We are working with Rema to train Church leaders in the Pastoral Circle Model, which involves drawing on experience of a social issue and analysing the causes, followed by a judgement based on theological reflection and finally one’s own moral values. Returnees then benefit from this training through community forums lead by the Church leaders, in which they can discuss and better understand the laws and policies concerning their land. These forums are gradually building a platform for reconciliation between returnees and second owners, who are able to listen to one another’s frustrations to reach a solution. Church leaders are now providing ongoing support to returnee women and unaccompanied orphans in the process of land recovery.
Training respected church leaders on the awareness of land restitution and land conflicts provides concrete, sustainable support networks for those who are trying to re-claim their ancestral land.
Find out more about Helping the landless
Project update: six months in, how is the project developing?

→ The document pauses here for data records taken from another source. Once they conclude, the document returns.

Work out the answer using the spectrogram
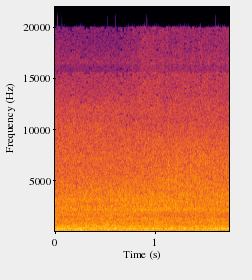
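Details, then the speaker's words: Farmer-built Pelton-wheel hydro turbine driving an induction motor as generator, after fitting correctly sized motor: steady mid-pitched hum under rushing water, no knocks or shaking; output up from 2,100 to about 2,500 W, much quieter than before's loud, shed-shaking running. "so yeah I think this is mostly a success we've improved the power and it's running much quieter now that's the key thing"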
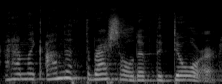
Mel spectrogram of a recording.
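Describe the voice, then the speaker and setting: A woman telling a personal story to an audience, animated and full of "like", acting out her own thoughts. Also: on the high side, normal speed. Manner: animated, filler-heavy "like", acts out her own inner thoughts.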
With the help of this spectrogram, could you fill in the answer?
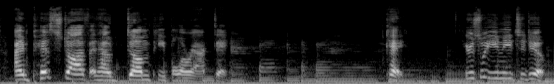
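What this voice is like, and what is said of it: Angry, heated speaking voice. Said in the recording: “I sound angry, because I am”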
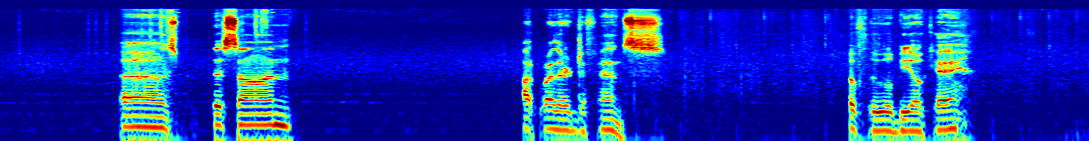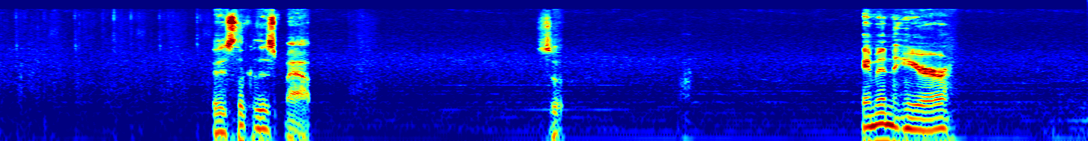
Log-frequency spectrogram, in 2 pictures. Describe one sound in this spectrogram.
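A man talks calmly into a close microphone, in short bursts.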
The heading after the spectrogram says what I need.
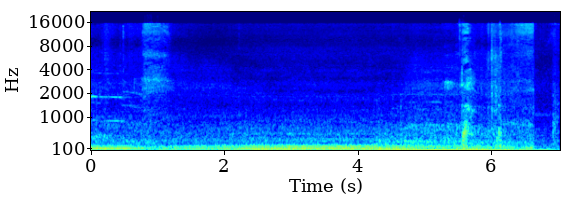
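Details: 2006 Toyota Tacoma 4.0-litre that had died and would not restart, no fault codes on the scanner; engine catches and settles into a steady low rumble with no misfires or knocks, running normally.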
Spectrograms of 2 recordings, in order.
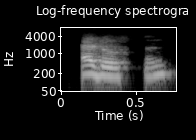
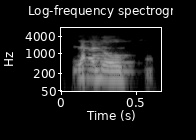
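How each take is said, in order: First: Adolescence high, with a rising end; English pronunciation. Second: L'adolescent softer, falling nasal ending; l'adolescent in French, silent final T, dropping away; French pronunciation. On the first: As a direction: say Adolescence as an English cue word, lifted. Teacher repeats the English word. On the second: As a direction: say l'adolescent as la-doh-less-ON. Teacher repeats the French form. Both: Shown as a demonstration.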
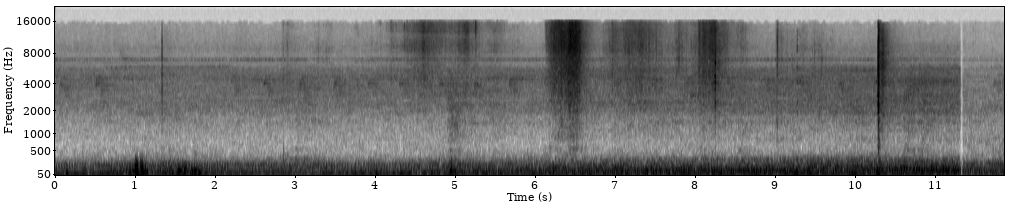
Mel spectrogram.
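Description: A hoe chops and scrapes into dry soil.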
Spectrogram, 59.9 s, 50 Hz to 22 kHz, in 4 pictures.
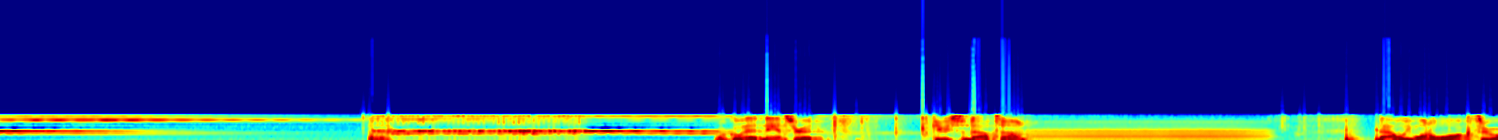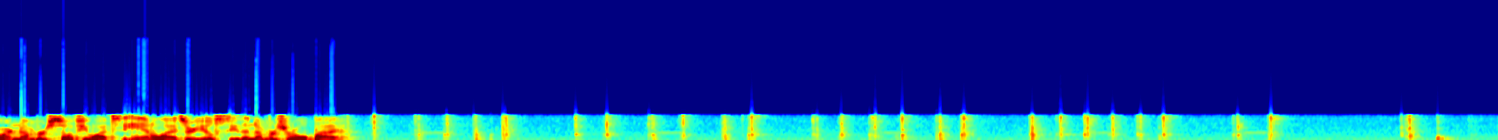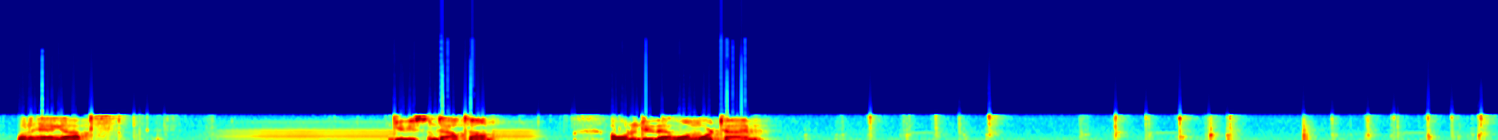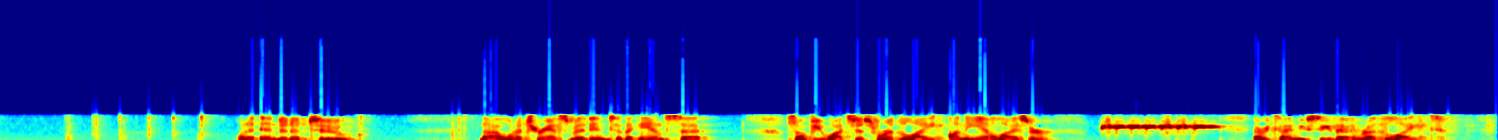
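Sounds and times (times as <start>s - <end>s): keypad buttons clicking: 18.7s - 27.9s, 38.3s - 40.1s, 40.8s - 45.0s, 45.6s - 47.2s
faint short tone: 32.0s - 34.0s, 34.6s - 35.6s.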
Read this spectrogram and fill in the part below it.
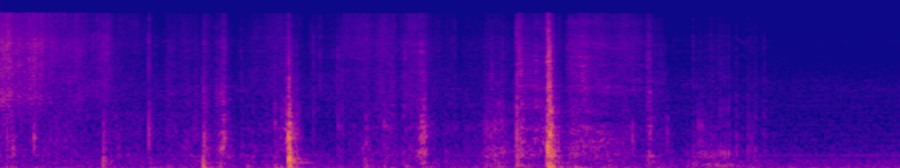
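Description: Hands rub and tap a cardboard box.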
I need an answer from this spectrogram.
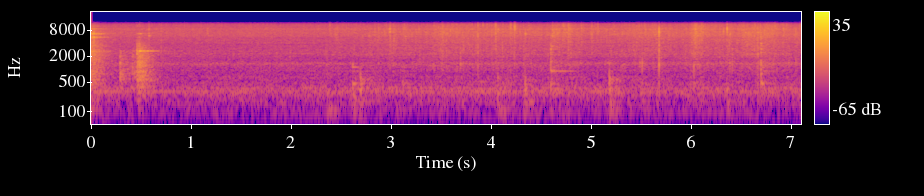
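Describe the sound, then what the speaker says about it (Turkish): Bulgur and garlic sizzle softly in a pan while being stirred, with occasional scrapes and clinks of a utensil against the cookware over a steady, low frying hiss. "Sarımsağın da kokusu çıkana kadar kavuruyorum."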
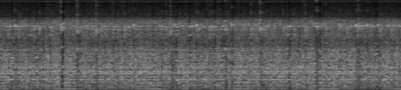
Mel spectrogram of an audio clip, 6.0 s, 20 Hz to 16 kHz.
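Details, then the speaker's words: 2009 Vauxhall Astra diesel idling with faint ticking knocks and a thin high squeal over the top; complaint of a squeaky belt and knocking from underneath, with the alternator and auxiliary parts later replaced. "Custer complaint is it's got a squeaky belt and knocking noises from underneath so let's have a listen"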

As of March 2017, we have mobilised community forums, with a range of representatives including returnees, current occupants and CNTB officials, and they’ve helped identify the first tranche of people we are supporting. We are currently working closely with 100 vulnerable women and orphans to begin the official resettlement process. We are really pleased to announce that the project is going very well. You can read our full news update here.